How Unions Could Bring the Middle-Class Back from the Brink
August 30, 2012 9:22 am
Earlier this week, the Pew Research Center reported on the state of the middle-class between 2001-2010. Unsurprisingly, the report demonstrated that the net worth, medium household income and quality of life of the middle-class lost ground over the last ten years. Yesterday, the Economic Policy Institute released a study entitled Unions, Inequality and Faltering Middle-Class Wages, a preview of a forthcoming book. The study draws a strong correlation between de-unionization and the faltering middle-class.
The E.P.I. study covers the years between 1978-2011, a period in which overall unionization rates fell from 26.3% to 13.1% (see the chart above). The data elucidates the enormous benefits of union membership on wages and benefits, as well as the greater advantages to workers with lesser levels of education and minority workers.
The report’s key findings are as follows:
- The union wage premium—the percentage-higher wage earned by those covered by a collective bargaining contract—is 13.6 percent overall (17.3 percent for men and 9.1 percent for women).
- Unionized workers are 28.2 percent more likely to be covered by employer-provided health insurance and 53.9 percent more likely to have employer-provided pensions.
- The decline of unions has affected middle-wage men more than any other group and explains about three-fourths of the expanded wage gap between white- and blue-collar men and over a fifth of the expanded wage gap between high school– and college-educated men from 1978 to 2011.
- An expanded analysis that includes the direct and norm-setting impact of unions shows that deunionization can explain about a third of the entire growth of wage inequality among men and around a fifth of the growth among women from 1973 to 2007.
The report also lists dramatically higher union premium rates (the wage difference between union and non-union occupations) for black and latino workers, stating:
Sizable differences exist in union wage premiums across demographic groups, with blacks and Hispanics having union premiums of 17.3 percent and 23.1 percent, respectively, far higher than the 10.9 percent union premium for whites. Consequently, unions raise the wages of minorities more than of whites…, helping to close racial/ethnic wage gaps.
In addition, union premiums are higher for high school-educated workers than college-educated workers — serving to close the earnings gap between levels of education. Massive de-unionization has lessened the positive impact of this trend considerably. According to the report, unions narrowed the earnings gap between high school and college graduates by 7.3% in 1978. In 2010, Unions were responsible for only a two percent reduction in the gap.
The report speaks to the effects of regional union density on non-union employers –referring both to the “union threat” trend of non-union employers offering better wages and benefits in high-union density areas in order to fend off unionization, as well as a more general “institution of norms and practices” that are beneficial to workers.

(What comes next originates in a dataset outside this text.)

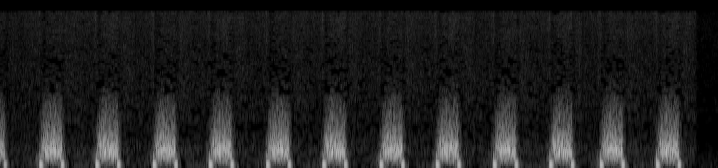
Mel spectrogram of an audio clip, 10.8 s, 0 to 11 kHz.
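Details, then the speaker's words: Teaching recording of a pansystolic murmur, as in mitral regurgitation: a regular heartbeat near 70 a minute with a steady murmur running from S1 to S2 with no gaps. "a pansystolic murmur as heard with mro regurgitation starts with S1 and stops at S2 without a gap between murmur and heart"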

Unions, Inequality and Faltering Middle-Class Wages makes a strong case for unions as our greatest hope to stave off growing class inequality. For a robust middle-class, we need stronger unions. End of story.